■ **How to complete this task**: When you reach a picture, skip it, and retype every line below exactly.

■ **Data shown**:
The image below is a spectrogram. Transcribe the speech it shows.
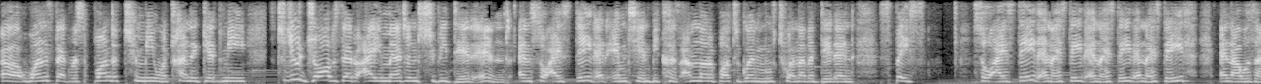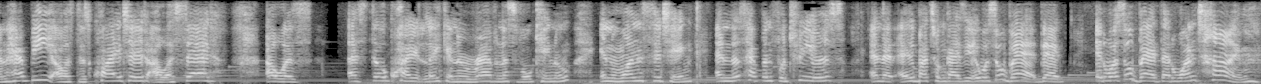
uh, ones that responded to me were trying to get me to do jobs that I imagined to be dead end. And so I stayed at MTN because I'm not about to go and move to another dead end space. So I stayed and I stayed and I stayed and I stayed and I was unhappy, I was disquieted, I was sad, I was a still quiet lake and a ravenous volcano in one sitting. And this happened for two years. And that it was so bad that it was so bad that one time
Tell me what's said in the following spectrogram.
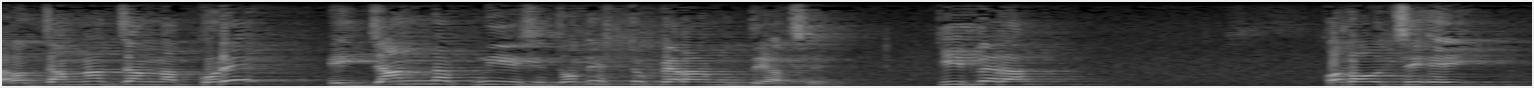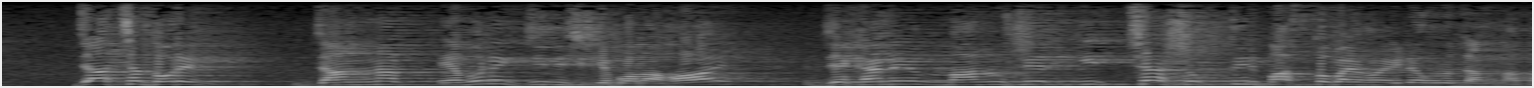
তারা জান্নাত জান্নাত করে, এই জান্নাত নিয়ে এসে যথেষ্ট প্যারার মধ্যে আছে। কি প্যারা? কথা হচ্ছে এই যে আচ্ছা ধরেন, জান্নাত এমন এক জিনিসকে বলা হয় যেখানে মানুষের ইচ্ছা শক্তির বাস্তবায়ন হয়, এটা হলো জান্নাত।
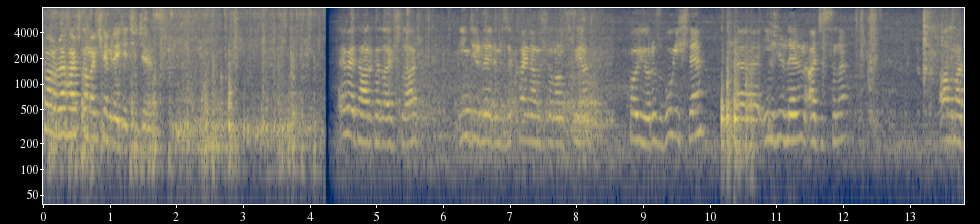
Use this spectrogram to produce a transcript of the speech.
Sonra haşlama işlemine geçeceğiz. Evet arkadaşlar incirlerimizi kaynamış olan suya koyuyoruz. Bu işlem e, incirlerin acısını almak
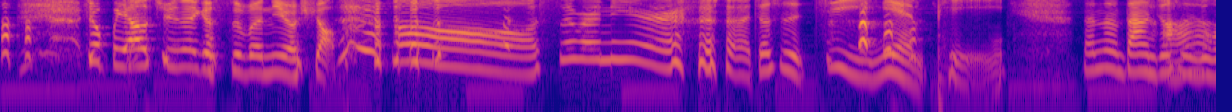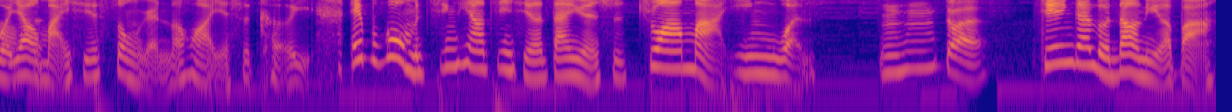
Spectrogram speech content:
就不要去那个 souvenir shop。哦，souvenir 就是纪念品。那那当然就是，如果啊要买一些送人的话，也是可以。哎、不过我们今天要进行的单元是抓马英文，嗯哼，对今天应该轮到你了吧？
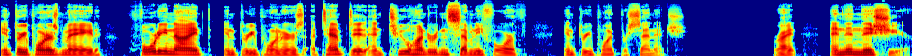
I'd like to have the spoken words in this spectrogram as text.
in three pointers made, 49th in three pointers attempted, and 274th in three point percentage. Right? And then this year,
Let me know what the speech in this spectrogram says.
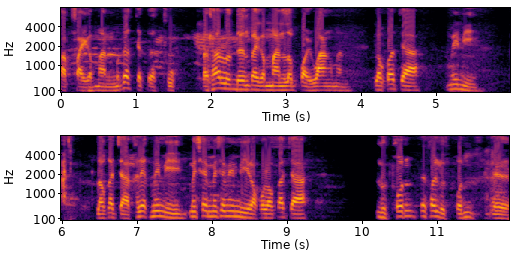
ฝักใฝ่กับมัน มันก็จะเกิดทุกข์แต่ถ้าเราเดินไปกับมัน เราปล่อยวางมัน เราก็จะไม่มี เราก็จะเขาเรียกไม่มี ไม่ใช่ไม่ใช่ไม่มีหรอกเราก็จะหลุดพ้นค่อยๆหลุดพ้น เออ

■ **Reply to the exercise**:
The image below is a spectrogram. Transcribe the speech it shows.
uh, ones that responded to me were trying to get me to do jobs that I imagined to be dead end. And so I stayed at MTN because I'm not about to go and move to another dead end space. So I stayed and I stayed and I stayed and I stayed and I was unhappy, I was disquieted, I was sad, I was a still quiet lake and a ravenous volcano in one sitting. And this happened for two years. And that it was so bad that it was so bad that one time
Tell me what's said in the following spectrogram.
তারা জান্নাত জান্নাত করে, এই জান্নাত নিয়ে এসে যথেষ্ট প্যারার মধ্যে আছে। কি প্যারা? কথা হচ্ছে এই যে আচ্ছা ধরেন, জান্নাত এমন এক জিনিসকে বলা হয় যেখানে মানুষের ইচ্ছা শক্তির বাস্তবায়ন হয়, এটা হলো জান্নাত।
Use this spectrogram to produce a transcript of the speech.
Sonra haşlama işlemine geçeceğiz. Evet arkadaşlar incirlerimizi kaynamış olan suya koyuyoruz. Bu işlem e, incirlerin acısını almak
Spectrogram speech content:
就不要去那个 souvenir shop。哦，souvenir 就是纪念品。那那当然就是，如果啊要买一些送人的话，也是可以。哎、不过我们今天要进行的单元是抓马英文，嗯哼，对今天应该轮到你了吧？
I'd like to have the spoken words in this spectrogram as text.
in three pointers made, 49th in three pointers attempted, and 274th in three point percentage. Right? And then this year,
Let me know what the speech in this spectrogram says.
ฝักใฝ่กับมัน มันก็จะเกิดทุกข์แต่ถ้าเราเดินไปกับมัน เราปล่อยวางมัน เราก็จะไม่มี เราก็จะเขาเรียกไม่มี ไม่ใช่ไม่ใช่ไม่มีหรอกเราก็จะหลุดพ้นค่อยๆหลุดพ้น เออ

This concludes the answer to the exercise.